What the task requires: Each entry below should be output exactly, apart from its images.

Items from a data source:
────────────────
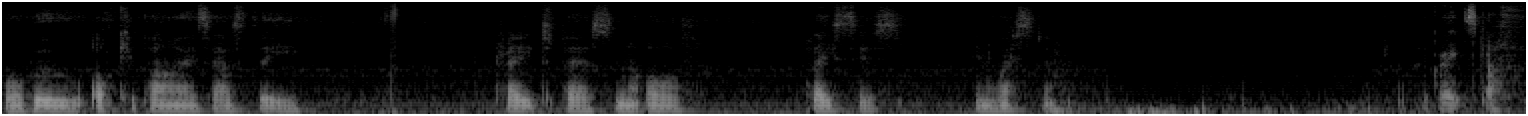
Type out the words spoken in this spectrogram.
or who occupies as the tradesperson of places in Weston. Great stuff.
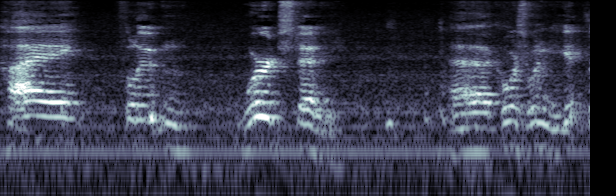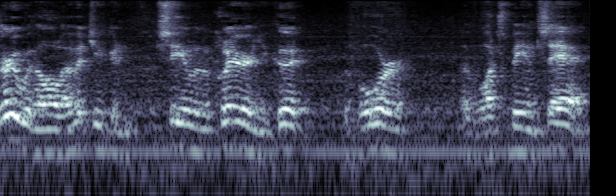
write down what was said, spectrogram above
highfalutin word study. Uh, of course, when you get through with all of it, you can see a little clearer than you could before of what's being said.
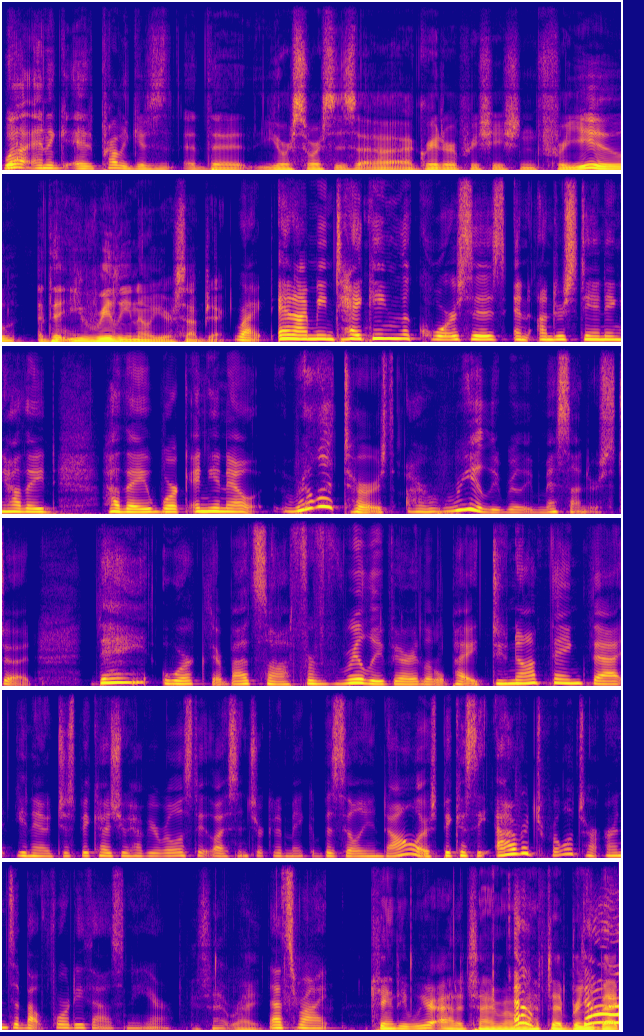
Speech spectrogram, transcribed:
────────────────
Written solution:
Type out the words spoken in this spectrogram.
or who occupies as the tradesperson of places in Weston. Great stuff.
write down what was said, spectrogram above
highfalutin word study. Uh, of course, when you get through with all of it, you can see a little clearer than you could before of what's being said.
Speech spectrogram, transcribed:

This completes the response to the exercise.